◆ **WHAT YOU NEED TO DO**:
Check each line of the data, and copy those where "Keys" appears.

◆ **DATA RECORDS**:
········
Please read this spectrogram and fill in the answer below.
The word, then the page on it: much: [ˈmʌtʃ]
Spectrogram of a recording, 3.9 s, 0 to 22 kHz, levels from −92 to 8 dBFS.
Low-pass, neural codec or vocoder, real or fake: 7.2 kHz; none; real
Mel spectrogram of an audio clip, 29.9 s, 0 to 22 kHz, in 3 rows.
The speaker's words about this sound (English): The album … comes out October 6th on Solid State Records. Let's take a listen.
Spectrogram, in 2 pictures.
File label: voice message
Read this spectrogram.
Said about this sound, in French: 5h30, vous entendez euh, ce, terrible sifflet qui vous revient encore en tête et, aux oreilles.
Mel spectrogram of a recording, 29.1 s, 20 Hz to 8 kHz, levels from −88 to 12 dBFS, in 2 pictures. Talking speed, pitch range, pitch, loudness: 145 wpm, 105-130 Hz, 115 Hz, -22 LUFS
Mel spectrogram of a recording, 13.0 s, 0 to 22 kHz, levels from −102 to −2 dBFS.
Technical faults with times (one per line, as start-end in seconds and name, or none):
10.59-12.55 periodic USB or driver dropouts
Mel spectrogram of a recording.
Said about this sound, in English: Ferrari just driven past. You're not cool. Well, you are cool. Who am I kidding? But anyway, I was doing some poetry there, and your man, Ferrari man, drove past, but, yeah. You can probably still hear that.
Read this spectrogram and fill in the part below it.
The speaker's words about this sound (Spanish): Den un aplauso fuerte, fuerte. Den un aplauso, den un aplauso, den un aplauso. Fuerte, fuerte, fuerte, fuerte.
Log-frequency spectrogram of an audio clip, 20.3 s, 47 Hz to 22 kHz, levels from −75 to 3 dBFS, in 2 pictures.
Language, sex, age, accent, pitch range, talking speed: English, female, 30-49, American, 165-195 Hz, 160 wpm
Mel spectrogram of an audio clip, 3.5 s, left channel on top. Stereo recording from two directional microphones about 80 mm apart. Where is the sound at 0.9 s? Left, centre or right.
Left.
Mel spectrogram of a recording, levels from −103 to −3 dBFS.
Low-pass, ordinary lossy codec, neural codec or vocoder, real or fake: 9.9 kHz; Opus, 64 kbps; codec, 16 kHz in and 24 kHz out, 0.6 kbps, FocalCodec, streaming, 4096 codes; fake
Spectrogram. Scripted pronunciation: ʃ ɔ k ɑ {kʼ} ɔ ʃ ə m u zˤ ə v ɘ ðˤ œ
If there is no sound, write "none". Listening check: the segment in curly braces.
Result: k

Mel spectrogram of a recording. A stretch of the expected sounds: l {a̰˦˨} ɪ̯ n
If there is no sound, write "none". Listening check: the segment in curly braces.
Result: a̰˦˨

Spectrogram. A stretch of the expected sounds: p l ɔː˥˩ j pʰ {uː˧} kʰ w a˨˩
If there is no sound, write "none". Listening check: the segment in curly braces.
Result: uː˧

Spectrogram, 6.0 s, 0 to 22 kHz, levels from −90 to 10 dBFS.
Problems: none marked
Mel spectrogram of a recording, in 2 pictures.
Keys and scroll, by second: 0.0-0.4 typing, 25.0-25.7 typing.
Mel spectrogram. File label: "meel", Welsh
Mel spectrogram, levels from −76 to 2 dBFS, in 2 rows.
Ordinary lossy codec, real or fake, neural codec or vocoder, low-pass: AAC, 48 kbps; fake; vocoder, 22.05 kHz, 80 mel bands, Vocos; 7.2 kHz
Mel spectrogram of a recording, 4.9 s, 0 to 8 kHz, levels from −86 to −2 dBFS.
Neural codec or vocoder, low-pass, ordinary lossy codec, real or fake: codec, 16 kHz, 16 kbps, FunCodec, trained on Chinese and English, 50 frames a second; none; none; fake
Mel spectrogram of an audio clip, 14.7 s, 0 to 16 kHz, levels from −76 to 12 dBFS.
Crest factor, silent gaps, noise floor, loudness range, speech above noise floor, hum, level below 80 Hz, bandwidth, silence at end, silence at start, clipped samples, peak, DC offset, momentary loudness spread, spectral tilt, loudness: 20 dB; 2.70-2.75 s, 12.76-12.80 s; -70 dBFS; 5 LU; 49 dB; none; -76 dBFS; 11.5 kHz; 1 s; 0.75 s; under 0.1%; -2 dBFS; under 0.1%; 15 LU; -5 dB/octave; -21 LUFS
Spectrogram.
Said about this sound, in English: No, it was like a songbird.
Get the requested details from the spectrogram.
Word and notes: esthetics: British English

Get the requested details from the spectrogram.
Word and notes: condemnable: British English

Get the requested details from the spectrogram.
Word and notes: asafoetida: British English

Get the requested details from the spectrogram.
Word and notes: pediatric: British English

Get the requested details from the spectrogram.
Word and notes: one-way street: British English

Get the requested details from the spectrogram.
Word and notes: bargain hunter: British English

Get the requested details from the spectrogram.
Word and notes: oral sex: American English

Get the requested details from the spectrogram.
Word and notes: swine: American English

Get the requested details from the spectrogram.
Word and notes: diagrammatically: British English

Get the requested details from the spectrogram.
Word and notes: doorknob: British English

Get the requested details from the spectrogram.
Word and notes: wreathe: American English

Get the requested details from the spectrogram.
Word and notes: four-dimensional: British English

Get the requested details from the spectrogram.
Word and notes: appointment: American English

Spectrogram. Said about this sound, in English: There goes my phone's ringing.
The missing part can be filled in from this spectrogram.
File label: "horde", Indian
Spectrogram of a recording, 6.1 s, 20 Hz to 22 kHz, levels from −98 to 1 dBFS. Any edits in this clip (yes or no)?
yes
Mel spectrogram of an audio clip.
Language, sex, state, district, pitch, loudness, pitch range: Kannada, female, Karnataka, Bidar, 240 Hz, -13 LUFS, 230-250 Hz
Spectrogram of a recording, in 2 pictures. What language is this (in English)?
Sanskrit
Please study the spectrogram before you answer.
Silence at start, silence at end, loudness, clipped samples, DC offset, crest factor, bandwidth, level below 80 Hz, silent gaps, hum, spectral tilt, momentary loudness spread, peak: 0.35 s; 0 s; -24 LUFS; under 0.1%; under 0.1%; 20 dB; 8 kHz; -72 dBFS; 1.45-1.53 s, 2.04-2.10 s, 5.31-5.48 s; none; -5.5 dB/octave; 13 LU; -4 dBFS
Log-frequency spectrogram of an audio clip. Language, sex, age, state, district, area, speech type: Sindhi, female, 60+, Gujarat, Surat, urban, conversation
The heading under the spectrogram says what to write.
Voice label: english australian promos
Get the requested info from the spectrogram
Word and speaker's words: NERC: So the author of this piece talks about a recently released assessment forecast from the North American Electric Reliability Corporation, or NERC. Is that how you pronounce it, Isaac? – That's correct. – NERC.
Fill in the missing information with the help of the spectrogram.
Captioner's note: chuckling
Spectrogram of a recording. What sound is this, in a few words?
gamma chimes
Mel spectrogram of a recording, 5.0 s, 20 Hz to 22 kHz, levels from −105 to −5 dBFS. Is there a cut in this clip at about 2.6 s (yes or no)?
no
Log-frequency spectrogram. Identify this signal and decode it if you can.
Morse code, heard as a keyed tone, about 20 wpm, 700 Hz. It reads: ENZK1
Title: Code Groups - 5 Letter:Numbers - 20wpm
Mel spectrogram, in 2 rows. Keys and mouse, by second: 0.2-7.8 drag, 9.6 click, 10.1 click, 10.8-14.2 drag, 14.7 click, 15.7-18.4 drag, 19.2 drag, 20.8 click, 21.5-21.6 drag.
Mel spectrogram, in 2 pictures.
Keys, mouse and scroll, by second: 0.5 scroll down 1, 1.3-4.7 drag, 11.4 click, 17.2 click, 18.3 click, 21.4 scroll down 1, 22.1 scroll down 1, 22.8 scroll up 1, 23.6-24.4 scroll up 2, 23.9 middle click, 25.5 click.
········
◆ **RESPONSE TO THE TASK**:
Keys and scroll, by second: 0.0-0.4 typing, 25.0-25.7 typing.
Mel spectrogram, in 2 rows. Keys and mouse, by second: 0.2-7.8 drag, 9.6 click, 10.1 click, 10.8-14.2 drag, 14.7 click, 15.7-18.4 drag, 19.2 drag, 20.8 click, 21.5-21.6 drag.
Keys, mouse and scroll, by second: 0.5 scroll down 1, 1.3-4.7 drag, 11.4 click, 17.2 click, 18.3 click, 21.4 scroll down 1, 22.1 scroll down 1, 22.8 scroll up 1, 23.6-24.4 scroll up 2, 23.9 middle click, 25.5 click.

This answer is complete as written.